We already know that normal endothelial function and structure is a key player in the maintenance of vascular health. In healthy vasculature, endothelium forms the inner lining of blood vessels and serves as a physical barrier. Though for a long time regarded as a passive semi-permeable barrier that controls the passage of plasma, cells, and small molecules from the circulation into the tissue, the endothelium is known now as a secreting organ by producing abundant mediators to control homeostasis, inflammation, cell proliferation, and vascular tone. Therefore, endothelial dysfunction is defined as an imbalance between relaxing and contracting factors, between anti- and pro-coagulant substances, or between growth-inhibiting and growth–promoting mediators. It has been demonstrated that endothelial dysfunction is one of the earliest manifestations of vascular disease and atherosclerosis .
However, experimental and clinical evidence show that acute or chronic smoking could morphologically and functionally harm the endothelium. Animals exposed to cigarette smoke have severe structural alteration and impairment of vasodilator production (prostacyclin and nitric oxide [NO]) . Our recent publication shows that pulmonary endothelial dysfunction has been present even in healthy smokers . It becomes clear that in chronic smoking, increase of vascular oxidative stress potentially leads to dysregulation of endothelial barrier and function, increasing the risk of vascular disease.
Over recent decades, increasingly studies try to elucidate the mechanism by which the potential signaling pathways are involved in pathogenesis of smoking-induced vascular disease and atherosclerosis. The most important is the role of endothelial nitric oxide synthase (eNO)/NO signaling pathway. This pathway acts as a key messenger in the cardiovascular system in humans. We have learned that impairment of of NO bioavailability and eNOS activity may play a crucial role in the formation of atherosclerotic plaques in chronic smoking. Studies from animal models and clinical trials have demonstrated that both acute and chronic smoking could impair NO production by altering eNOS activity or NO derived from the endothelial cells . Down-regulation of eNOS activity by cigarette smoke associated with impairment of endothelium-dependent vasorelaxation is significantly correlated with the risk of cardiovascular disease.
Recently, the role of the RhoA/Rho-kinase pathway in vascular disease has been demonstrated . It has been shown that cigarette smoke-derived free radicals and cigarette smoke-induced oxidative stress may up-regulate RhoA/Rho-kinase (ROCK) signaling and increase vascular stiffness in smokers . Specific (fasudil or Y-27632) or nonspecific (statins) Rho-kinase inhibitors could protect against vascular remodeling and atherosclerosis . Long-term inhibition of Rho-kinase activity results in a regression of arteriosclerotic coronary lesions. Interestingly, RhoA/Rho-kinase signaling might accelerate vascular disease because it also down-regulate eNOS/NO activity through alteration in eNOS mRNA stability and NO bioavailability.

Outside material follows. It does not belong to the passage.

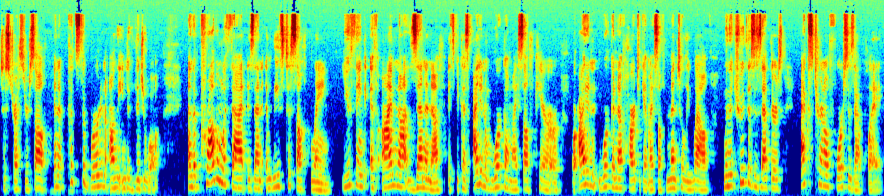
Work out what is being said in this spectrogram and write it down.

Unfortunately, cigarette smoke contains more than 4,000 known components, but only the role of a few components responsible for vascular disease, has been identified. Polycyclic aromatic hydrocarbons, present in the tar fraction, and butadeine, a vapor component of cigarette smoke, can accelerate atherosclerosis in experimental models. In addition, exposure to nicotine may decrease NO bioavailability and increase atherosclerosis with high doses. It is clear that the adverse effects of cigarette smoking on vascular disease is due to superoxide radicals and other reactive oxygen species (ROS). The antagonist effect of ROS on eNOS/NO signaling pathway results in the fast combination of superoxide with NO to produce peroxynitrite, thereby decreasing the basal level of NO. In addition, ROS may induce shortage of NO level and endothelial dysfunction by inducing NOS uncoupling via depletion of cofactor tetrahydrobiopterin (BH4) or increase of superoxide production .
Although preliminary results from some substances have been shown capable to restore endothelial function and atherosclerotic plaque formation, smoking prevention is still the recommended strategy to reduce the risk of vascular disease in smoker for future.